Medical Oncologist and Professional Practice Leader, Medical Oncology, BC Cancer Agency

Hi - this week I was hoping to talk a little about how cancer treatment may look five years from now. Honestly speaking, that is something that is really difficult to predict. One of the remarkable things about science and research is that you really do not know where it is going to take you. We often try a treatment for one type of cancer and then it ends up working for a completely different type of cancer. This is what keeps everyone on their toes.

One of the big things that people are talking about in all areas of medicine is the promise of gene sequencing to unlock the mystery of disease. Many see this as the final frontier in medicine and an area that we can now look at much more closely because the cost of gene sequencing has come down so dramatically. To put it one way, the speed of gene sequencing has increased by more in the last 10 years than the speed of computer processors have increased in the past 30 years. The costs have decreased even further. So the new technology has allowed us to look even deeper into the human body and individual cells.

There are now companies which allow you to have your genome or parts of your genome sequenced and analyzed for potential problems that you may have in the future. Regulatory agencies (like the US FDA and Health Canada) have looked at this very closely - although it is not yet clear if this sort of technology is ready for prime time, it is a dramatic illustration of where this field is going.
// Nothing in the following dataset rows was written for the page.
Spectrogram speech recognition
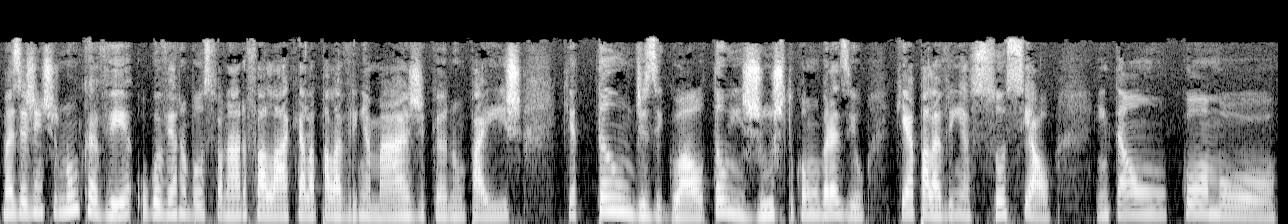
mas a gente nunca vê o governo Bolsonaro falar aquela palavrinha mágica num país que é tão desigual, tão injusto como o Brasil, que é a palavrinha social. Então, como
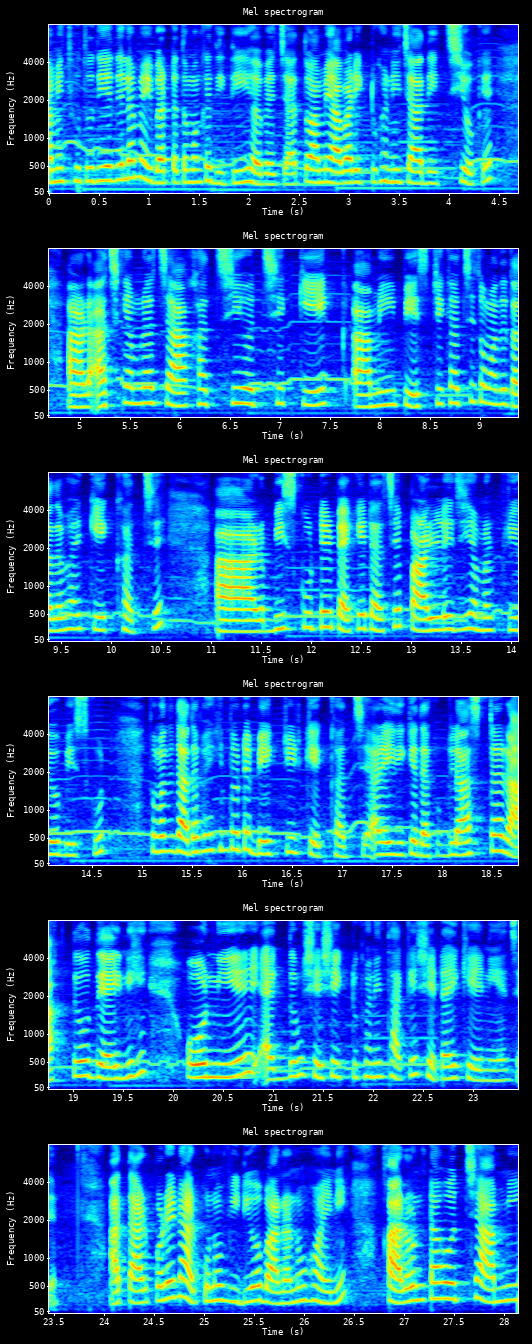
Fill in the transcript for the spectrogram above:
আমি থুতু দিয়ে দিলাম, এইবারটা তোমাকে দিতেই হবে চা। তো আমি আবার একটুখানি চা দিচ্ছি ওকে। আর আজকে আমরা চা খাচ্ছি হচ্ছে কেক। আমি পেস্ট্রি খাচ্ছি, তোমাদের দাদাভাই কেক খাচ্ছে। আর বিস্কুটের প্যাকেট আছে, পার্লেজি আমার প্রিয় বিস্কুট। তোমাদের দাদাভাই কিন্তু ওটা বেকরির কেক খাচ্ছে। আর এইদিকে দেখো, গ্লাসটা রাখতেও দেয়নি। ও নিয়ে একদম শেষে একটুখানি থাকে, সেটাই খেয়ে নিয়েছে। আর তারপরে না আর কোনো ভিডিও বানানো হয়নি। কারণটা হচ্ছে আমি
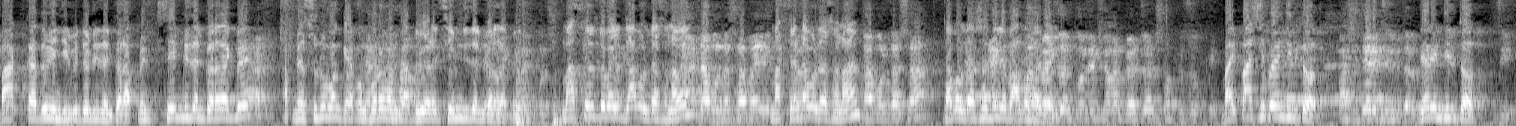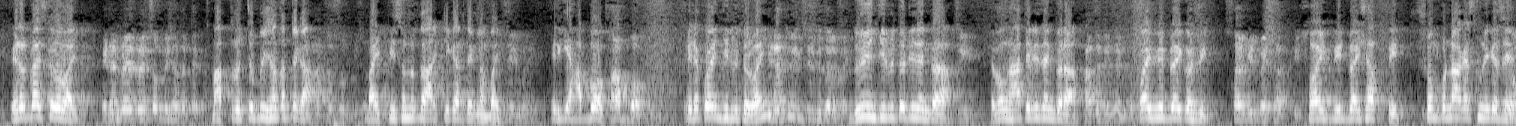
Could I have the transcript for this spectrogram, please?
পাক্কা দুই ইঞ্চির ভিতর। ডিজাইন করা। আপনি সেম ডিজাইন করা লাগবে। হ্যাঁ। আপনার ছোট বাঙ্কা এবং বড় বাঙ্কা দুই আড়াই সেম ডিজাইন করা লাগবে। মাঝখানে তো ভাই ডাবল ডাসা না ভাই? ডাবল মাঝখানে ডাবল ডাসা না? ডাবল ডাসা ডাবল ডাসা দিলে ভালো হয় ভাই। ভাই পাঁচশি কয় ইঞ্চির ভিতর? পাশে দেড় ইঞ্চির ভিতর। এটার প্রাইস কত ভাই? এটার প্রাইস ভাই 24000 টাকা। মাত্র চব্বিশ হাজার টাকা? মাত্র 24,000 ভাই পিছনে তো আরেকটি কাঠ দেখলাম ভাই। এটা কি হাফ বক্স হাফ বক্স এটা কয় ইঞ্চির ভিতর ভাই? এটা 2 ইঞ্চির ভিতরে ভাই। দুই ইঞ্চির ভিতর ডিজাইন করা? এবং হাতে ডিজাইন করা? করা। কয় ফিট বাই কয় ফিট 6 ফিট বাই 7 ফিট ছয় ফিট বাই সাত ফিট সম্পূর্ণ আকাশমণি গেছে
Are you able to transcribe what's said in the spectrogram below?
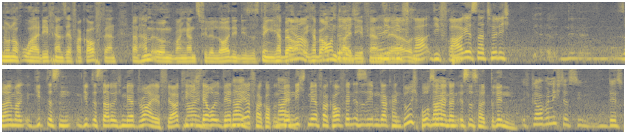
nur noch UHD-Fernseher verkauft werden, dann haben irgendwann ganz viele Leute dieses Ding. Ich habe ja, auch, ich habe ja auch einen natürlich. 3D-Fernseher. Die, die, Fra die Frage ist natürlich, äh, sagen wir mal, gibt es, ein, gibt es dadurch mehr Drive? Ja, kriege ich, der- werden Nein. mehr verkauft. Und Nein. wenn nicht mehr verkauft werden, ist es eben gar kein Durchbruch, sondern Nein. dann ist es halt drin. Ich glaube nicht, dass sie des,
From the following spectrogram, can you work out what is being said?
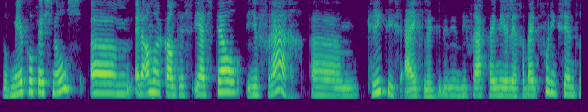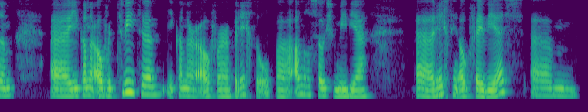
nog meer professionals. Um, en de andere kant is, ja, stel je vraag ehm, kritisch eigenlijk. Die, vraag kan je neerleggen bij het voedingscentrum. Je kan erover tweeten, je kan erover berichten op andere social media, uh, richting ook VWS. Um, ehm,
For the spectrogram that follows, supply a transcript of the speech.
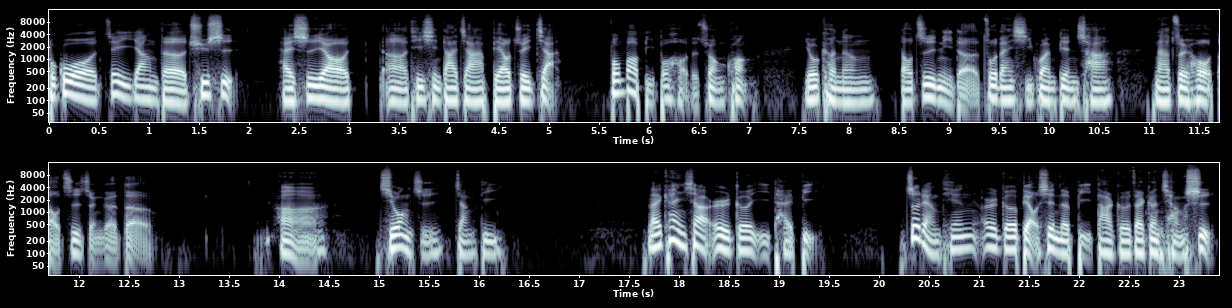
不过这样的趋势还是要呃提醒大家不要追价，风暴比不好的状况，有可能导致你的做单习惯变差，那最后导致整个的。啊，期望值降低。来看一下二哥以太币，这两天二哥表现的比大哥在更强势。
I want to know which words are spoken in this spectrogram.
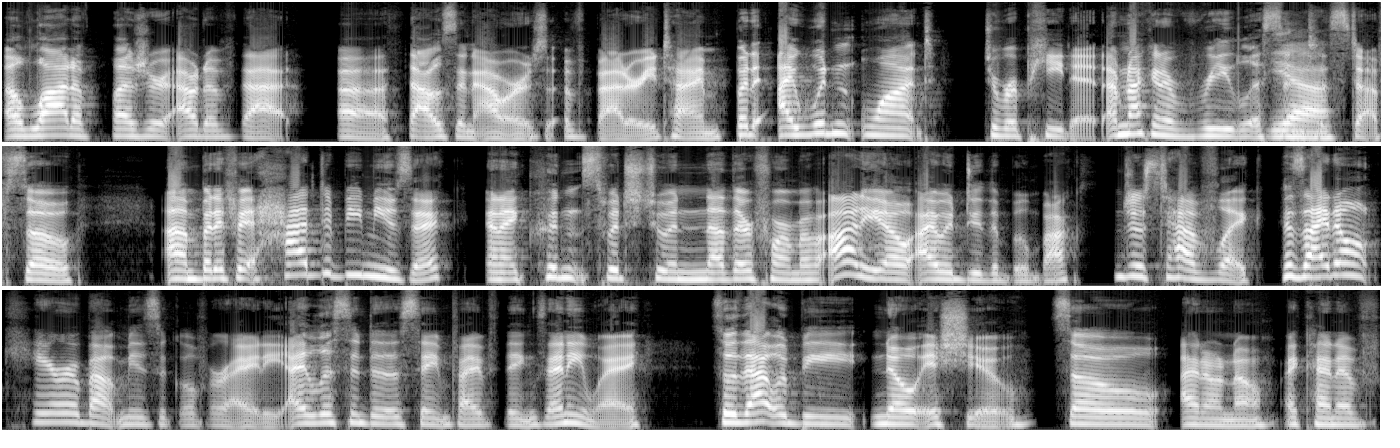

Some experts believe that the answer to understanding cancers is to fully sequence the cancer and figure out all the areas that make it vulnerable. This does work sometimes - some cancers can be tested for the presence of a specific genetic defect, revealing right away if a treatment will work or not. A lot of work is being done to find more of those hits.

Another implication is that in the future we may think about cancers in terms of their genetic make-up, instead of where in the body they came from. So instead of breast cancer or colon cancer, we will be talking about HER2 cancer, or mutation X versus mutation Y cancer.

A final thing that we will almost certainly be seeing more of in the next five years is immune therapy. Scientists have been working for a hundred years now to use the immune system to eliminate cancer. There have been many false starts and ineffective vaccines, but we are finally starting to see immune-based treatments that are making a real difference. One thing that we have found is that we must be careful not to drive the immune system too much, otherwise it attacks not just the cancer cells but also good cells in the body. But with more experience and better targets, immune-based treatments are really moving forward!

I’d like to thank everyone who has taken the time to read some of the thoughts I have been sharing. Like many human conditions, cancer can seem like a black box. My goal was to describe some of the things we are hopeful about. I also wanted to encourage any cancer patient to ask your doctor if they have a clinical trial available to you. Clinical trials are a really good way to work with a team and try new treatments. While trials are defiantly not for everyone, they are often a good thing to consider, even if you do not end up participating.

Every day I learn so much from patients and the way they see their cancer and live with it and feel about it. I really believe that we can only move forward if everyone listens to each other, keeps an open mind and an open heart. Cancer is never easy, but can be made much better when we get together as a team.

All the best,
Hagen